induism is often described as a religion of fasts, feasts and festivals. In India, the celebrations of fairs and festivals form a wondrous and joyful series of events, marking the rites of passage between birth, death and renewal. There are said to be more festivals in India than there are days of the year. There is celebration for every religious occasion, change of season and for every harvest. They are times when people gather together, linked by ties of shared social and religious beliefs. Vibrant colours, music and festivities make the country come alive throughout the year.
Festivals in India are characterized by color, gaiety, enthusiasm, prayers and rituals. Foreign travelers are struck by the scale and multiplicity of Indian festivals that have evolved in the society. Fairs and festivals are moments of remembrance and commemoration of the birthdays and great deeds of gods, goddesses, hero's, heroine's, gurus, prophet's and saints.
All Hindu festivals have a deep spiritual importance or high religious significance.
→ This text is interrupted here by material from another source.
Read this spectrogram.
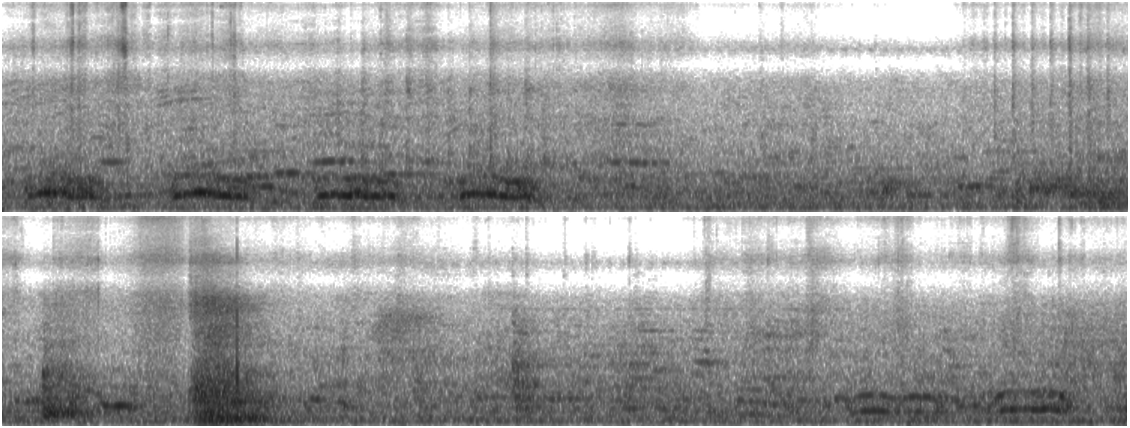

All great Hindu festivals have religious, social and hygienic elements in them. In every festival there is bathing in the morning before sunrise in the river or tank or well. Every individual will have to do some Japa, prayer, Kirtan, recitation of Sanskrit verses and meditation.
Indian Festivals are much more than celebrations. They are windows into the history of rich Hindu legends. They reveal the mind and philosophy of a nation through the different ages. Festivals have a cultural and social aspect which many feel transcends even their spiritual significance. They bring people together in friendship and love, and help heal broken relationships.